An ambitious, thoroughly accessible account of the so often unhappy fortunes of the Jewish people from the early modern era to the present.
In the late 18th century, writes Sachar (History/George Washington Univ.; Dreamland, 2002, etc.), many of the states and principalities of Europe were faced with a difficult decision: their rulers and peoples may have despised the much-maligned Jews hidden away by night in their prisonlike ghettoes, but they needed their “talent for producing liquid wealth” if their economies were to enter the modern age. Religious fanaticism was becoming a thing of the past, which cooled some of the anti-Semitic ardor of both Catholic and Protestant realms, and in the next few years Jews became able to travel freely, live where they wished and even attend public schools and universities—all quite astonishing changes, given past repression. Among the results were the rapid growth of a Jewish middle class, the arrival into France and Germany of a large population of immigrants from Eastern Europe and the dispersal of Jews to the New World; in the last regard, Sachar notes that whereas the British crown imposed plenty of restrictions on Catholics, “not a single law was enacted in British North America specifically to penalize Jews.” Elsewhere that was not true, and by the end of the 1800s, Pope Leo XIII was publicly supporting “the anti-Semitic movement as long as it is carried out in a legal fashion, as in Germany.” Sachar charts these changing sentiments, offering exact and lucid précis of such transformative events as the Dreyfus Affair and the rise of organized, officially ordained anti-Semitism across Europe (and, in response, the rise of Zionism). Moving from continent to continent over time, Sachar brings his account to the post-9/11 world, with anti-Jewish sentiment again on the rise in Europe thanks not only to homegrown fascists but also to an ever-growing Muslim population, itself marginalized.
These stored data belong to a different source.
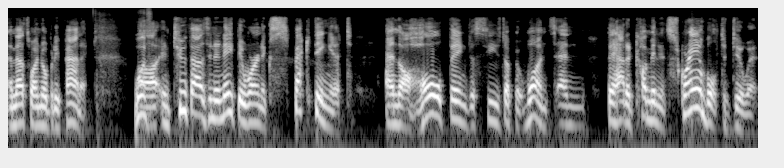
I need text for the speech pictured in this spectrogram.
And that's why nobody panicked. Well, Uh, in 2008, they weren't expecting it, and the whole thing just seized up at once, and they had to come in and scramble to do it.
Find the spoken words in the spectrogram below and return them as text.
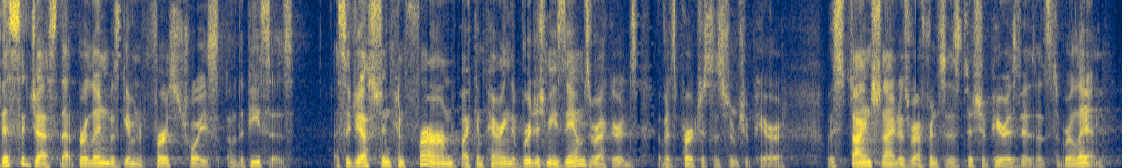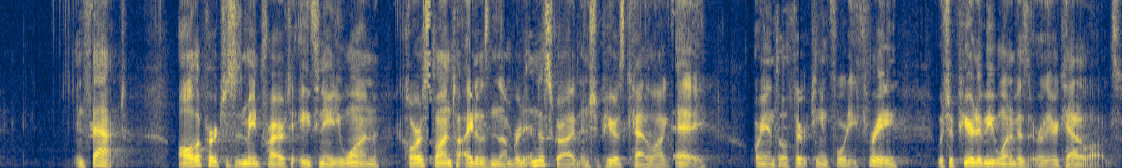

An essential work of modern history: put it alongside Irving Howe’s World of Our Fathers and Amos Elon’s more recent The Pity of It All.